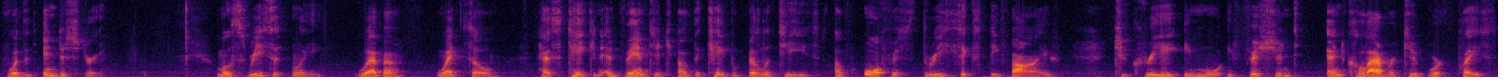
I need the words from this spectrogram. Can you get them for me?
for the industry. Most recently, Webber Wentzel has taken advantage of the capabilities of Office 365 to create a more efficient and collaborative workplace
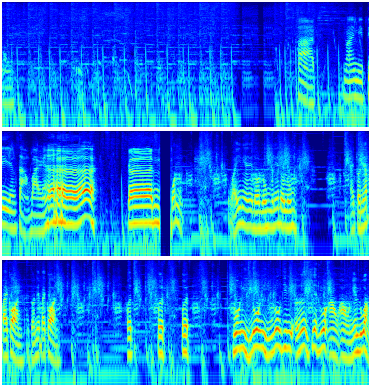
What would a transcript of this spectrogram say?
ลองขาดไม่มีตี้ยังสามใบเฮ้อเกินบนไว้เนี่ยโดนลุมวันนี้โดนลุม ไอตัวเนี้ยไปก่อน ไอตัวเนี้ยไปก่อน เปิด เปิด เปิด ล่วงอีกล่วงอีกล่วงที่นี่เออไอ้เฮียล่วงเอาเอาอย่างเงี้ยล่วง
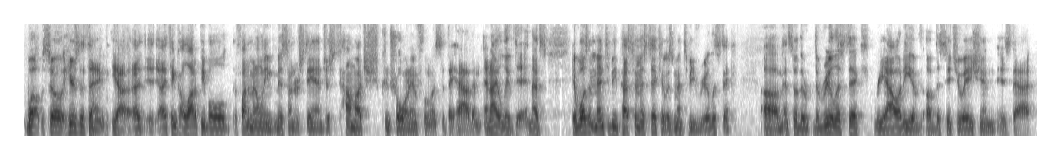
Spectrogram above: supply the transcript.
Well, so here's the thing. Yeah, I, I, think a lot of people fundamentally misunderstand just how much control and influence that they have, and, and I lived it. And that's it wasn't meant to be pessimistic; it was meant to be realistic. Um, and so the the realistic reality of of the situation is that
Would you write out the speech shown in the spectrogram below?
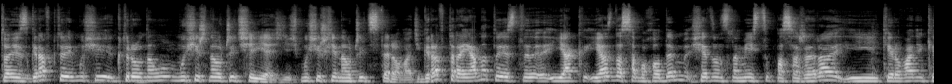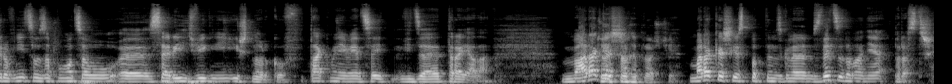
to jest gra, w której musi, którą nau, musisz nauczyć się jeździć, musisz się nauczyć sterować. Gra w Trajana to jest e, jak jazda samochodem, siedząc na miejscu pasażera i kierowanie kierownicą za pomocą e, serii dźwigni i sznurków. Tak mniej więcej widzę Trajana. Tu jest Marrakesz, trochę prościej. Marrakesz jest pod tym względem zdecydowanie prostszy.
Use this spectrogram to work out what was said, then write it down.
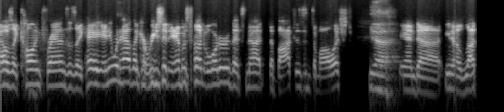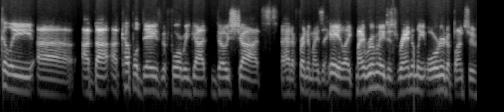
I was like calling friends. I was like, hey, anyone have like a recent Amazon order that's not the box isn't demolished? Yeah. And uh, you know, luckily, uh, about a couple days before we got those shots, I had a friend of mine. say, like, hey, like my roommate just randomly ordered a bunch of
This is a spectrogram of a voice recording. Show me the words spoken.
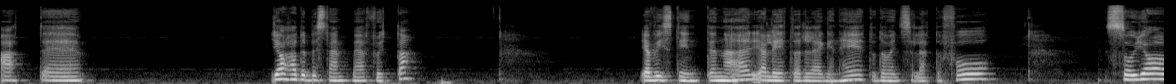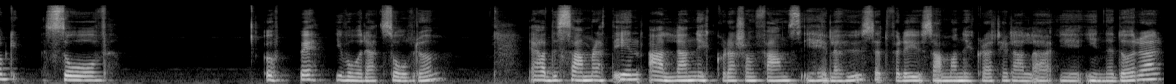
att eh, jag hade bestämt mig att flytta. Jag visste inte när, jag letade lägenhet och det var inte så lätt att få. Så jag sov uppe i vårat sovrum jag hade samlat in alla nycklar som fanns i hela huset, för det är ju samma nycklar till alla innedörrar.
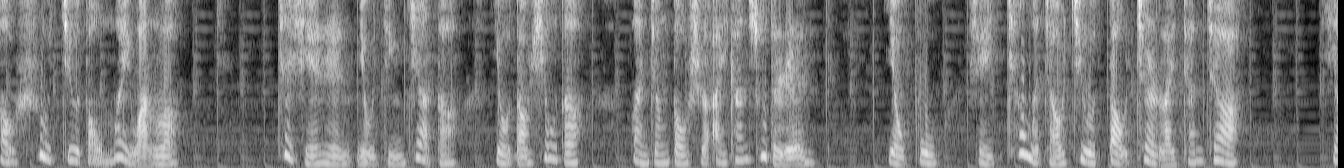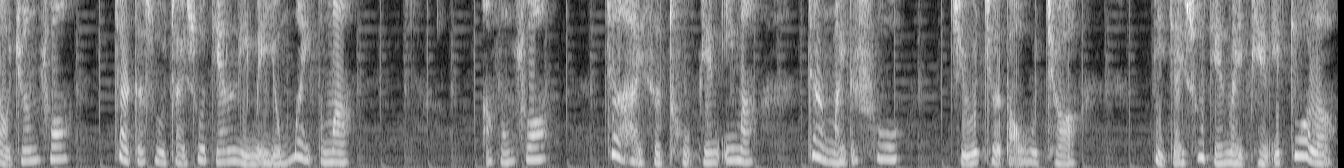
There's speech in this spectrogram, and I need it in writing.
好书就都卖完了，这些人有进价的，有到秀的，反正都是爱看书的人。要不谁这么早就到这儿来参加？小娟说：“这儿的书在书店里没有卖的吗？”阿峰说：“这还是图便宜吗？这儿买的书九折到五折，比在书店买便宜多了。”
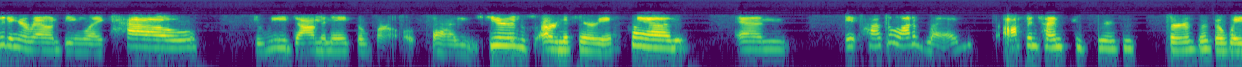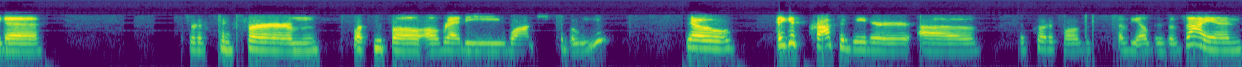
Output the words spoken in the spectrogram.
sitting around being like, how do we dominate the world? And here's our nefarious plan. And it has a lot of legs. Oftentimes, conspiracy serves as a way to sort of confirm what people already want to believe. So, biggest propagator of the protocols of the Elders of Zion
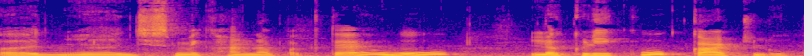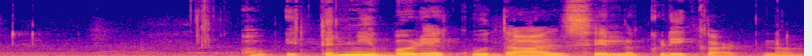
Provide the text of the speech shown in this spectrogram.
जिसमें खाना पकता है, वो लकड़ी को काट लो। अब इतनी बड़े कुदाल से लकड़ी काटना,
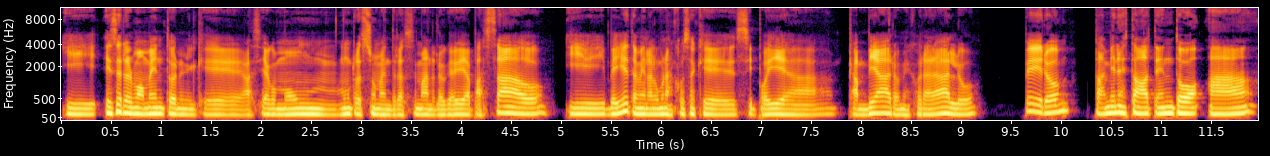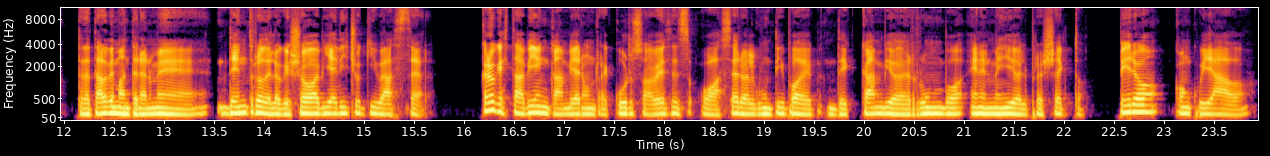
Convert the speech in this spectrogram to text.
Y ese era el momento en el que hacía como un, un, resumen de la semana, lo que había pasado. Y veía también algunas cosas que si podía cambiar o mejorar algo. Pero también estaba atento a tratar de mantenerme dentro de lo que yo había dicho que iba a hacer. Creo que está bien cambiar un recurso a veces o hacer algún tipo de, cambio de rumbo en el medio del proyecto, pero con cuidado.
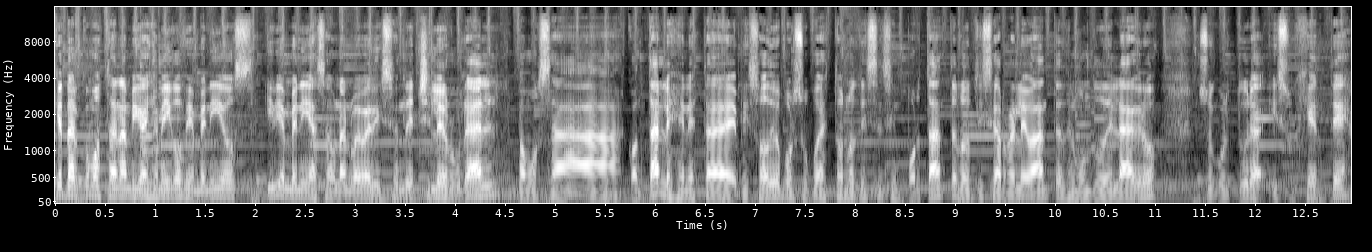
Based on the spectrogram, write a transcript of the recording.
¿Qué tal? ¿Cómo están amigas y amigos? Bienvenidos y bienvenidas a una nueva edición de Chile Rural. Vamos a contarles en este episodio, por supuesto, noticias importantes, noticias relevantes del mundo del agro, su cultura y su gente.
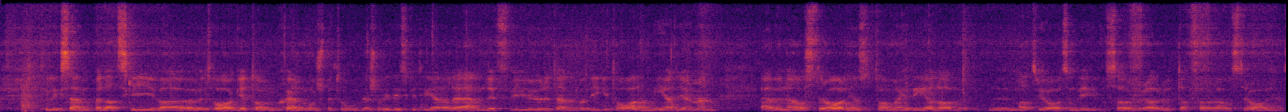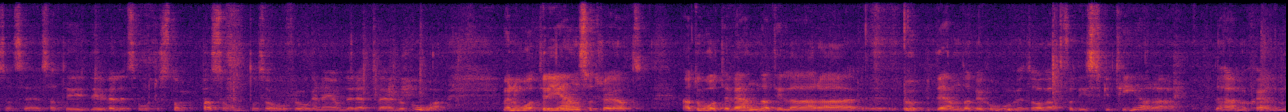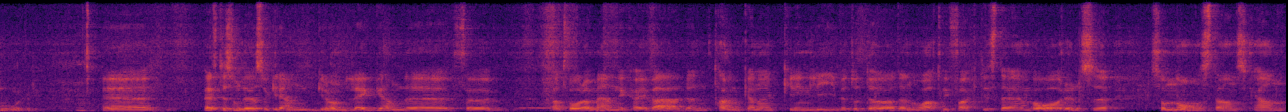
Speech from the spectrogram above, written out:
till exempel att skriva överhuvudtaget om självmordsmetoder som vi diskuterade. Även det förbjudet även på digitala medier. Men även i Australien så tar man ju del av eh, material som ligger på servrar utanför Australien så att säga. Så att det, det, är väldigt svårt att stoppa sånt och, så, och frågan är om det är rätt väg att gå. Men återigen så tror jag att, att återvända till det här eh, uppdämda behovet av att få diskutera det här med självmord. Eh, eftersom det är så grundläggande för att vara människa i världen, tankarna kring livet och döden och att vi faktiskt är en varelse som någonstans kan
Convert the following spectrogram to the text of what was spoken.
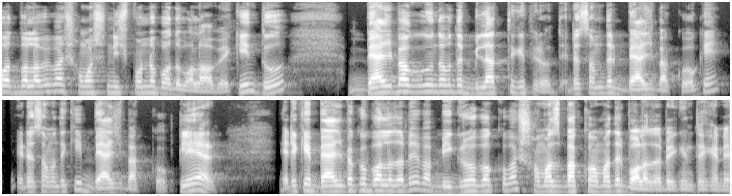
পদ বলা হবে বা সমাজ নিষ্পন্ন পদ বলা হবে, কিন্তু ব্যাস বাক্য কিন্তু আমাদের বিলাত থেকে ফেরত, এটা হচ্ছে আমাদের ব্যাস বাক্য ওকে এটা হচ্ছে আমাদের কি? ব্যাস বাক্য ক্লিয়ার এটাকে ব্যাস বাক্য বলা যাবে বা বিগ্রহ বাক্য বা সমাজ বাক্য আমাদের বলা যাবে কিন্তু এখানে,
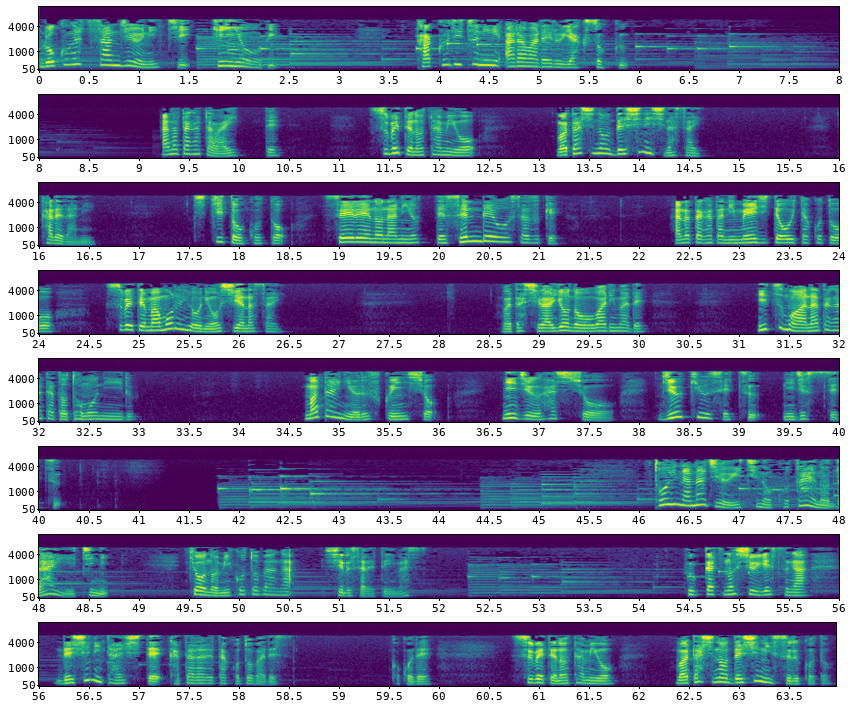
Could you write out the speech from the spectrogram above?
6月30日金曜日確実に現れる約束あなた方は言って、すべての民を私の弟子にしなさい。彼らに、父と子と精霊の名によって洗礼を授け、あなた方に命じておいたことをすべて守るように教えなさい。私は世の終わりまで、いつもあなた方と共にいる。マタイによる福音書、28章、19節、20節。問い71の答えの第一に、今日の御言葉が記されています。復活の主イエスが弟子に対して語られた言葉です。ここで、すべての民を私の弟子にすること、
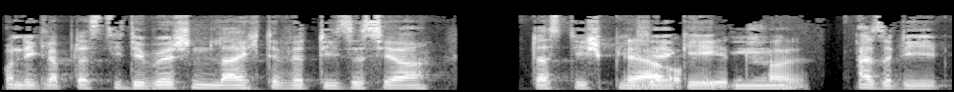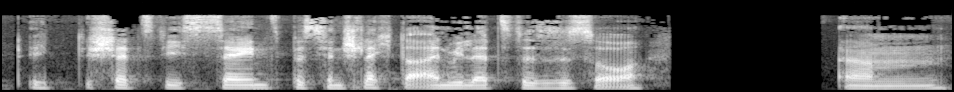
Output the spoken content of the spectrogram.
Und ich glaube, dass die Division leichter wird dieses Jahr dass die Spiele ja, gegen, also die, ich schätze die Saints bisschen schlechter ein wie letzte Saison. Ähm,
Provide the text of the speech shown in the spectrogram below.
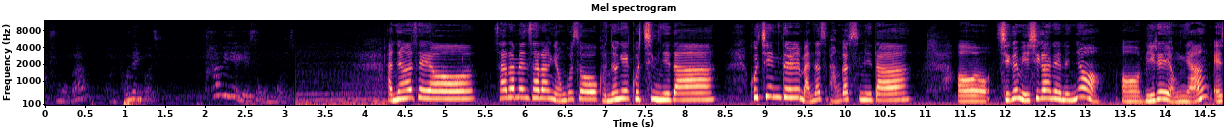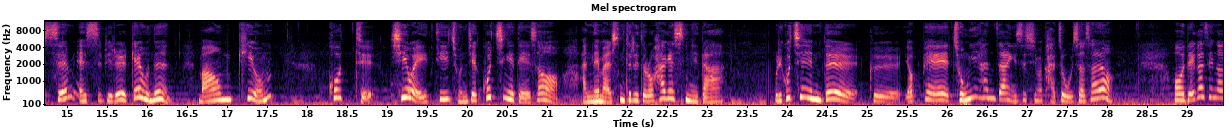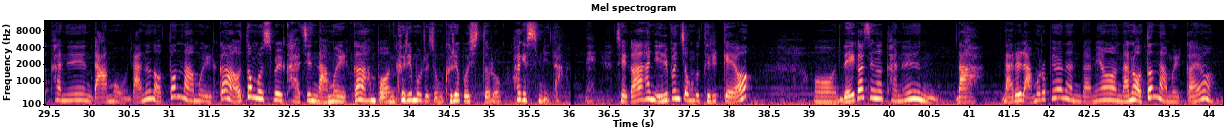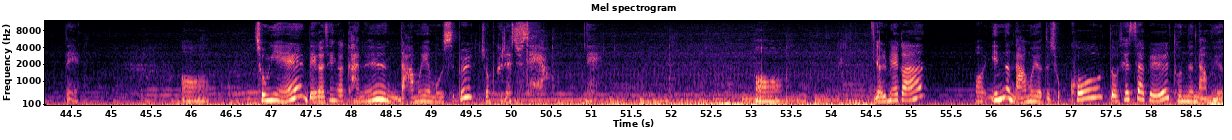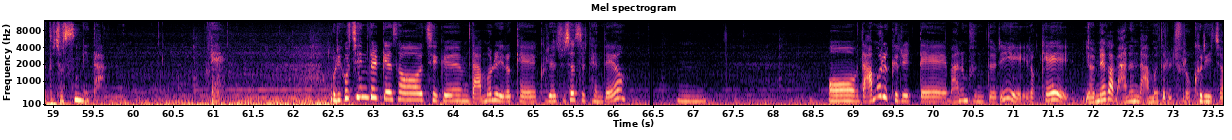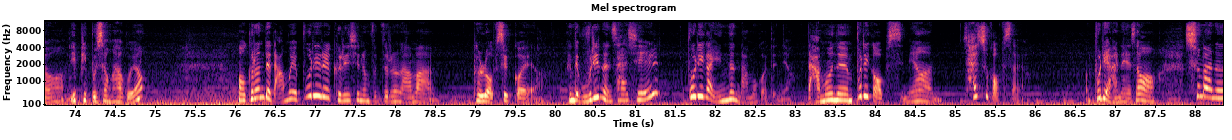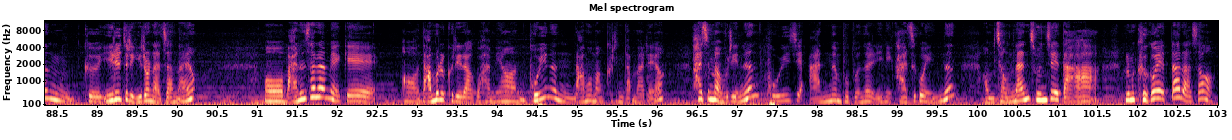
다 부모가 보낸 거죠. 사위에 의해서 온 거죠. 안녕하세요. 사람앤 사랑 연구소 권영애 코치입니다. 코치님들 만나서 반갑습니다. 어, 지금 이 시간에는요, 어, 미래 역량 SMSB를 깨우는 마음 키움 코트 COAT 존재 코칭에 대해서 안내 말씀드리도록 하겠습니다. 우리 코치님들 그 옆에 종이 한 장 있으시면 가져오셔서요. 어, 내가 생각하는 나무, 나는 어떤 나무일까? 어떤 모습을 가진 나무일까? 한번 그림으로 좀 그려보시도록 하겠습니다. 네. 제가 한 1분 정도 드릴게요. 어, 내가 생각하는 나, 나를 나무로 표현한다면 나는 어떤 나무일까요? 네. 어, 종이에 내가 생각하는 나무의 모습을 좀 그려주세요. 네. 어, 열매가 어, 있는 나무여도 좋고 또 새싹을 돋는 나무여도 좋습니다. 네. 우리 코치님들께서 지금 나무를 이렇게 그려주셨을 텐데요. 음, 어, 나무를 그릴 때 많은 분들이 이렇게 열매가 많은 나무들을 주로 그리죠. 잎이 무성하고요. 어, 그런데 나무의 뿌리를 그리시는 분들은 아마 별로 없을 거예요. 근데 우리는 사실 뿌리가 있는 나무거든요. 나무는 뿌리가 없으면 살 수가 없어요. 뿌리 안에서 수많은 그 일들이 일어나잖아요. 어, 많은 사람에게 어, 나무를 그리라고 하면 보이는 나무만 그린단 말이에요. 하지만 우리는 보이지 않는 부분을 이미 가지고 있는 엄청난 존재다. 그러면 그거에 따라서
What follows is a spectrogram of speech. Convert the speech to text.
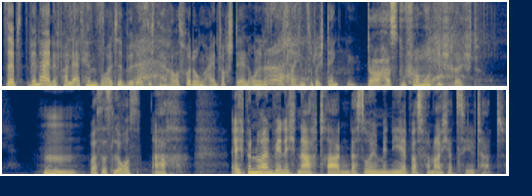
Selbst wenn er eine Falle erkennen sollte, würde er sich der Herausforderung einfach stellen, ohne das ausreichend zu durchdenken. Da hast du vermutlich recht. Hm, Was ist los? ach, ich bin nur ein wenig nachtragend, dass Zoe mir nie etwas von euch erzählt hat.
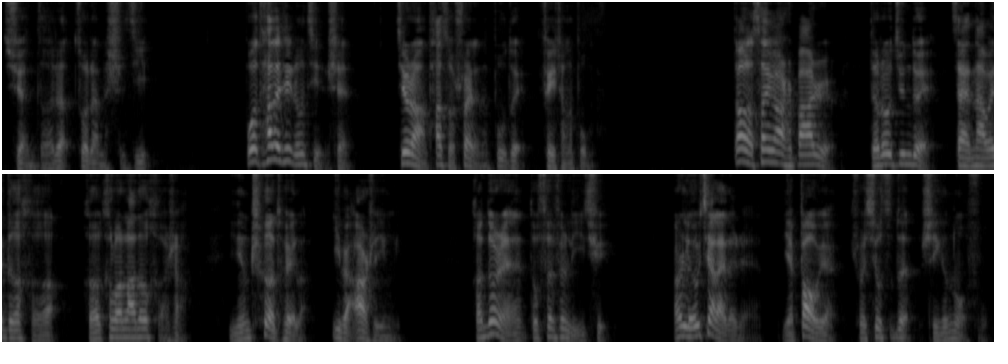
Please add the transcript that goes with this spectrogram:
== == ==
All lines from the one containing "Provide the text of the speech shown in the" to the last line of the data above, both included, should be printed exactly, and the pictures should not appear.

## Your response
Provide the text of the speech shown in the spectrogram below.
다 부모가 보낸 거죠. 사위에 의해서 온 거죠. 안녕하세요. 사람앤 사랑 연구소 권영애 코치입니다. 코치님들 만나서 반갑습니다. 어, 지금 이 시간에는요, 어, 미래 역량 SMSB를 깨우는 마음 키움 코트 COAT 존재 코칭에 대해서 안내 말씀드리도록 하겠습니다. 우리 코치님들 그 옆에 종이 한 장 있으시면 가져오셔서요. 어, 내가 생각하는 나무, 나는 어떤 나무일까? 어떤 모습을 가진 나무일까? 한번 그림으로 좀 그려보시도록 하겠습니다. 네. 제가 한 1분 정도 드릴게요. 어, 내가 생각하는 나, 나를 나무로 표현한다면 나는 어떤 나무일까요? 네. 어, 종이에 내가 생각하는 나무의 모습을 좀 그려주세요. 네. 어, 열매가 어, 있는 나무여도 좋고 또 새싹을 돋는 나무여도 좋습니다. 네. 우리 코치님들께서 지금 나무를 이렇게 그려주셨을 텐데요. 음, 어, 나무를 그릴 때 많은 분들이 이렇게 열매가 많은 나무들을 주로 그리죠. 잎이 무성하고요. 어, 그런데 나무의 뿌리를 그리시는 분들은 아마 별로 없을 거예요. 근데 우리는 사실 뿌리가 있는 나무거든요. 나무는 뿌리가 없으면 살 수가 없어요. 뿌리 안에서 수많은 그 일들이 일어나잖아요. 어, 많은 사람에게 어, 나무를 그리라고 하면 보이는 나무만 그린단 말이에요. 하지만 우리는 보이지 않는 부분을 이미 가지고 있는 엄청난 존재다. 그러면 그거에 따라서
What follows is a spectrogram of speech. Convert the speech to text.
Selbst wenn er eine Falle erkennen sollte, würde er sich der Herausforderung einfach stellen, ohne das ausreichend zu durchdenken. Da hast du vermutlich recht. Hm, Was ist los? ach, ich bin nur ein wenig nachtragend, dass Zoe mir nie etwas von euch erzählt hat.
Please add the transcript that goes with this spectrogram:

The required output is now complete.